Much has been made, but not by you, of “prosecutorial overreach” on the part of the government for pursuing Swartz for downloading and disseminating material from the jstor database, because he thought “information wants to be free.” While Aaron was a very bright young man, he was also a bit naïve, too, I think. Jstor is a private commercial enterprise that one pays money to use, and he was basically stealing it.

Jstor is a database of entire runs of periodicals that people were hired to digitize, page by page, back to the first issue. (For example, Musical Quarterly goes back to 1915, and people were hired to photograph each page of each issue from the beginning.) As a librarian here at Swarthmore for forty years, I know all about jstor. We were one of five beta testing sites for jstor when it first came out. We roped off certain periodicals in the stacks (although people were allowed to use them if they really wanted to), the stack workers kept statistics on what they reshelved of these limited titles, and announcements were made of the availability of these titles as now being available on line. We bought a computer for placement in the Economics Department, for instance (back in the days before everyone had then in their offices!) to encourage the faculty to look up their periodicals on line, to get them used to the idea that they didn’t need to come to the library to see the hard copy.

Swarthmore even supplied certain rarely available issues of periodicals that we owned to the jstor people for digitization. This all cost money and time. Money is needed to pay for the computer storage needed to maintain all these huge digitalized files. Libraries pay annual subscriptions for journals they want to acquire in digital form via jstor. The money supports the continual digitalization of more issues and the preservation of the past files.

Swartz thought all this should be free to everyone, and so he was downloading, secretly, jstor files from the Harvard library system and putting them out on the Web for everyone in the world to use. He didn’t grasp the idea that once everything was out there freely available, no library would need to subscribe to any of this, no money would be coming in to run the storage computers, the entire thing would shut down, and no one would have it at all. What he was doing was also against the law, so he was arrested and prosecuted. People have been saying that he killed himself because he was being unjustly picked on by the police. Who knows why he killed himself? But it certainly wasn’t for being unfairly prosecuted. He broke the law, and he must have known that.

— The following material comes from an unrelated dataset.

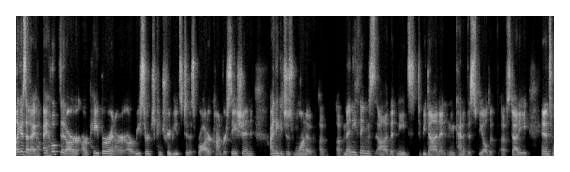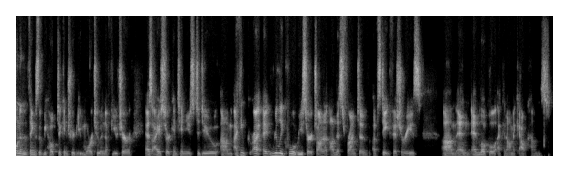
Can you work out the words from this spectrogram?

George K. Huber, Swarthmore PA


A Little Respect for Ed Koch’s Privacy

To the Editor:

I am profoundly displeased with your “In Memoriam” tribute to Ed Koch [May-June 2013 issue]. Interviewer Matthew Hays was rude—proudly rude, insistently rude, and embarrassingly rude. As soon as he broached the subject, Koch stated: “My position about speaking about sexual orientation is that it’s a private matter. … I don’t discuss it.”

Interviewer: But you seemed to be willing to discuss it through appearances in these films.
Koch: No, I don’t think so at all. …
Interviewer: But billions of people know who you are. If you came out it would have tremendous impact.
Koch: I don’t discuss my sexuality. I don’t intend to discuss it with you.

The interviewer, shockingly, abusively arrogant, clearly feels he has a right to an answer. I want to suggest that The Gay & Lesbian Review try a new policy: politeness.

Paul H. Stacy, Bloomfield, CT